====== Exercise input

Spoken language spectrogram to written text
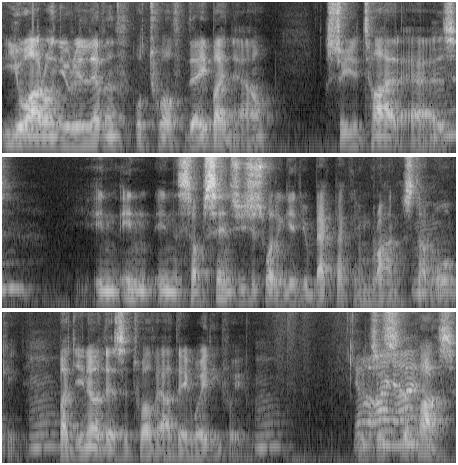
you are on your 11th or 12th day by now, so you're tired as. Mm. In, in, in some sense, you just want to get your backpack and run, start mm. walking. But you know there's a 12 hour day waiting for you, which Oh, is the pass.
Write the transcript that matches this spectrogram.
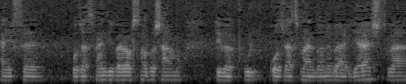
حریف قدرتمندی برای آرسنال باشه اما لیورپول قدرتمندانه برگشت و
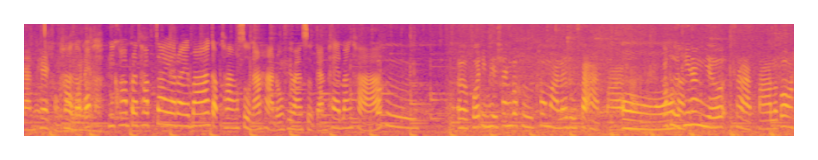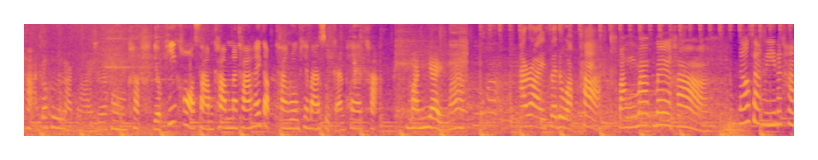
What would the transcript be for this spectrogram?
การแพทย์ของค่ะ เราแล้วก็เลยค่ะมีความประทับใจอะไรบ้างกับทางศูนย์อาหารโรงพยาบาลศูนย์การแพทย์บ้างคะ ก็คือเอ่อ first impression ก็คือเข้ามาแล้วดูสะอาดตาอ๋อค่ะก็คื อค่ะที่นั่งเยอะสะอาดตาแล้วก็อาหารก็คือหลากหลายด้วยอ๋ค่ะอค่ะ เดี๋ยวพี่ขอ 3 คำนะคะ ให้กับทางโรงพยาบาลศูนย์การแพทย์ค่ะ มันใหญ่มาก อร่อยสะดวกค่ะ ปังมากแม่ค่ะ นอกจากนี้นะคะ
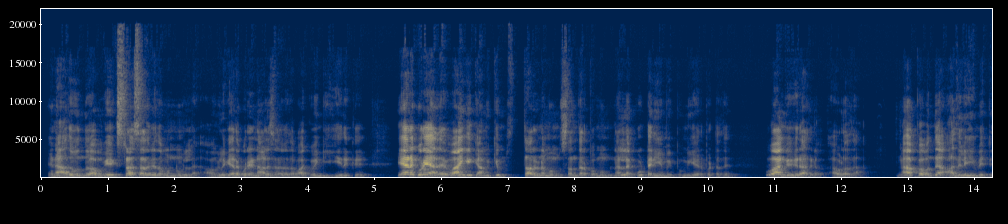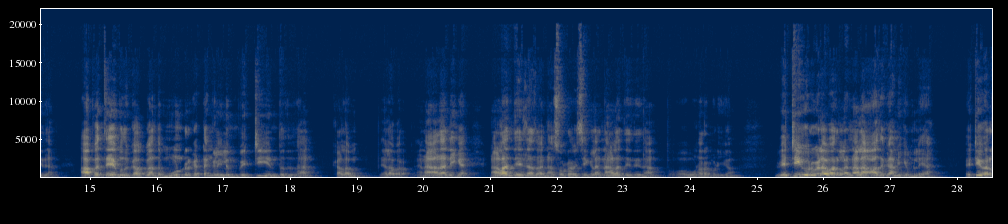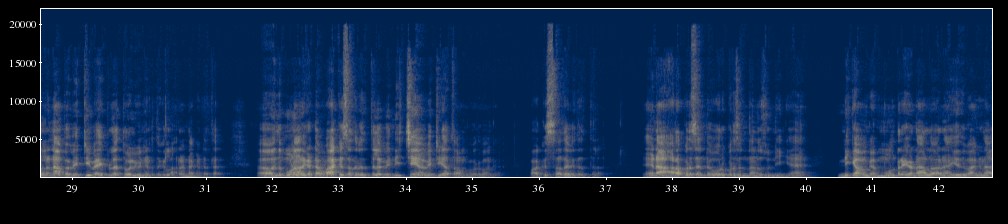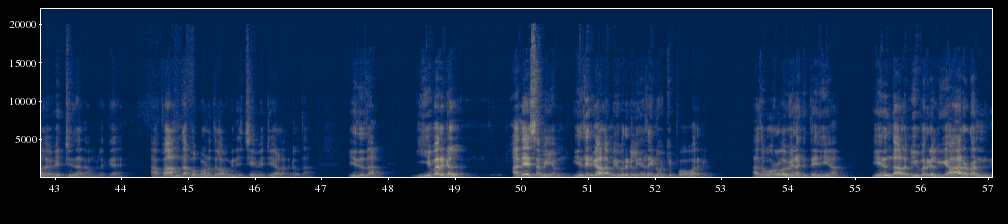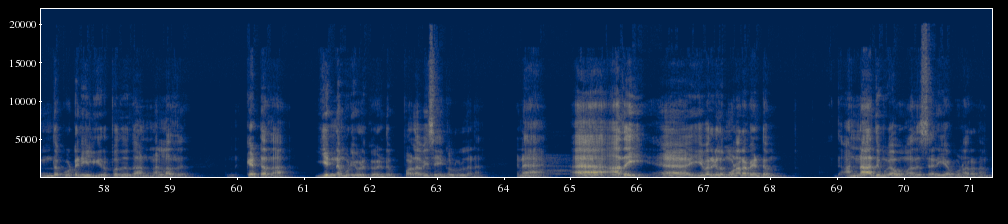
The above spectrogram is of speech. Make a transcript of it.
ஏன்னா அது வந்து அவங்க எக்ஸ்ட்ரா சதவீதம் ஒன்றும் இல்லை. அவங்களுக்கு ஏறக்குறைய நாலு சதவீத வாக்கு வங்கி இருக்குது ஏறக்குறைய அதை வாங்கி காமிக்கும் தருணமும் சந்தர்ப்பமும் நல்ல கூட்டணி அமைப்பும் ஏற்பட்டது. வாங்குகிறார்கள். அவ்வளோதான் அப்போ வந்து அதுலேயும் வெற்றி தான் அப்போ தேமுதிகவுக்கு அந்த மூன்று கட்டங்களிலும் வெற்றி என்பது தான் களம் நிலவரம். ஏன்னா அதான் நீங்கள் நாலாந்தேதி அதை நான் சொல்கிற விஷயங்களை நாலாந்தேதி தான் உணர முடியும். வெற்றி ஒருவேளை வரலைனாலும் அது காமிக்கும் இல்லையா? வெற்றி வரலைன்னா அப்போ வெற்றி வாய்ப்பில் தோல்வின்னு எடுத்துக்கலாம் ரெண்டாம் கட்டத்தை. இந்த மூணாவது கட்ட வாக்கு சதவீதத்தில் நிச்சயம் வெற்றியாக தான் அவங்க வருவாங்க வாக்கு சதவீதத்தில். ஏன்னா அரை பர்சன்ட் ஒரு பர்சன்ட் தானே சொன்னீங்க. இன்றைக்கி அவங்க மூன்றையோ நாளோ நான் எது வாங்கினாலும் வெற்றி தானே அவங்களுக்கு. அப்போ அந்த கோணத்தில் அவங்க நிச்சயம் வெற்றியாளர்கள் தான். இதுதான். இவர்கள் அதே சமயம் எதிர்காலம் இவர்கள் எதை நோக்கி போவார்கள்? அது ஓரளவு எனக்கு தெரியும். இருந்தாலும் இவர்கள் யாருடன் இந்த கூட்டணியில் இருப்பது தான் நல்லது கெட்டதா? என்ன முடிவெடுக்க வேண்டும்? பல விஷயங்கள் உள்ளன. என்ன அதை இவர்களும் உணர வேண்டும். அண்ணாதிமுகவும் அதை சரியாக உணரணும்.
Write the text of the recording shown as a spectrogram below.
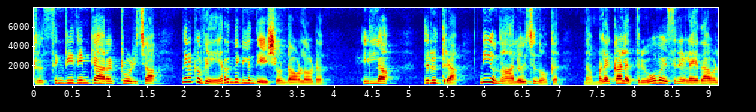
ഡ്രസ്സിങ് രീതിയും ക്യാരക്ടറും ഒഴിച്ചാ നിനക്ക് വേറെന്തെങ്കിലും ദേഷ്യമുണ്ടോ അവളോട്? ഇല്ല. രുദ്ര നീ ഒന്ന് ആലോചിച്ച് നോക്ക്. നമ്മളെക്കാൾ എത്രയോ വയസ്സിന് ഇളയതാവൾ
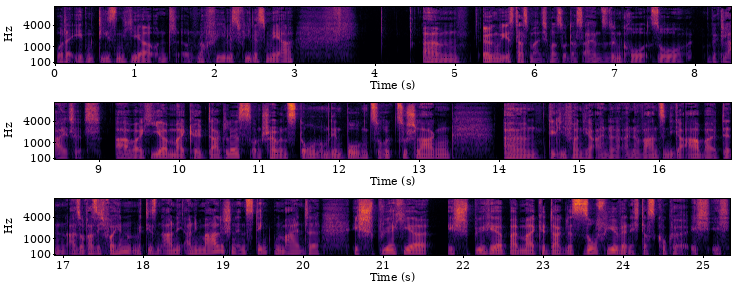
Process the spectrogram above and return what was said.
oder eben diesen hier und, und noch vieles, vieles mehr. Ähm, irgendwie ist das manchmal so, dass ein Synchro so begleitet. Aber hier Michael Douglas und Sharon Stone, um den Bogen zurückzuschlagen, ähm, die liefern hier eine, eine wahnsinnige Arbeit, denn also was ich vorhin mit diesen animalischen Instinkten meinte, ich spüre hier ich spüre hier bei Michael Douglas so viel, wenn ich das gucke. Ich, ich,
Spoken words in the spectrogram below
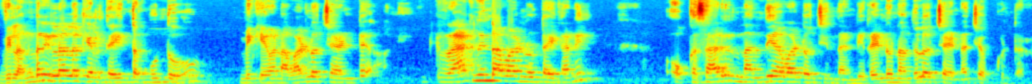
వీళ్ళందరి ఇళ్ళలోకి వెళ్తే ఇంతకు ముందు మీకు ఏమైనా అవార్డులు వచ్చాయంటే ర్యాక్ నిండా అవార్డులు ఉంటాయి కానీ ఒక్కసారి నంది అవార్డు వచ్చిందండి. రెండు నందులు వచ్చాయండి అని చెప్పుకుంటారు.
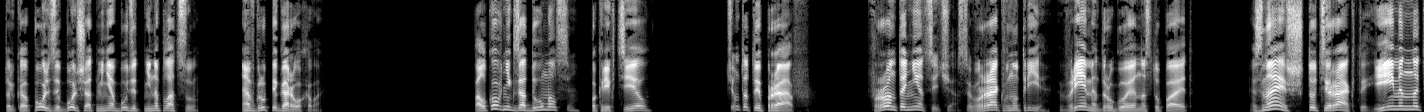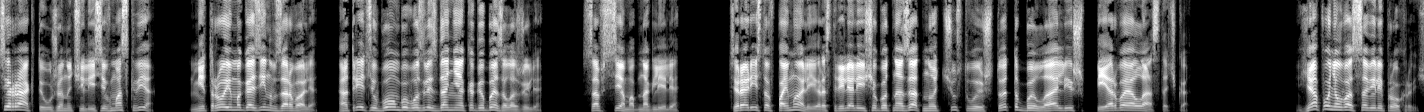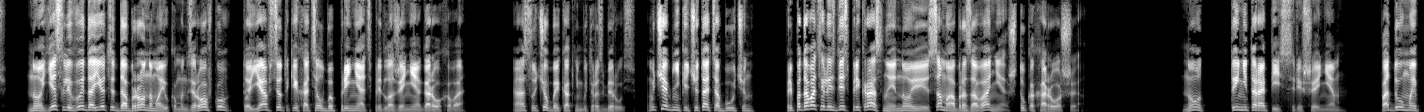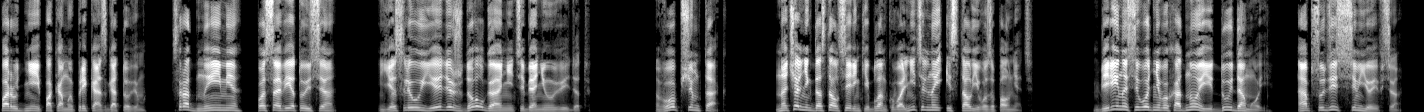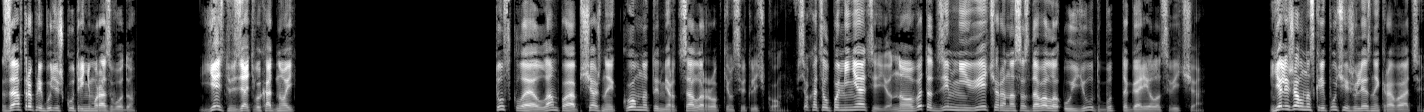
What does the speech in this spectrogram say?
Только пользы больше от меня будет не на плацу, а в группе Горохова. Полковник задумался, покряхтел. В чем-то ты прав. Фронта нет сейчас, враг внутри, время другое наступает. Знаешь, что теракты, и именно теракты уже начались и в Москве. Метро и магазин взорвали, а третью бомбу возле здания КГБ заложили. Совсем обнаглели. Террористов поймали и расстреляли еще год назад, но чувствую, что это была лишь первая ласточка. Я понял вас, Савелий Прохорович. Но если вы даете добро на мою командировку, то я все-таки хотел бы принять предложение Горохова. А с учебой как-нибудь разберусь. Учебники читать обучен. Преподаватели здесь прекрасные, но и самообразование — штука хорошая. «Ну, ты не торопись с решением. Подумай пару дней, пока мы приказ готовим. С родными посоветуйся. Если уедешь, долго они тебя не увидят». В общем, так. Начальник достал серенький бланк увольнительной и стал его заполнять. «Бери на сегодня выходной и дуй домой. Обсудись с семьей все. Завтра прибудешь к утреннему разводу». «Есть взять выходной!» Тусклая лампа общажной комнаты мерцала робким светлячком. Все хотел поменять ее, но в этот зимний вечер она создавала уют, будто горела свеча. Я лежал на скрипучей железной кровати.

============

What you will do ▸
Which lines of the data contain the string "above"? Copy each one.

The completed task ▸
The above spectrogram is of speech. Make a transcript of it.
Process the spectrogram above and return what was said.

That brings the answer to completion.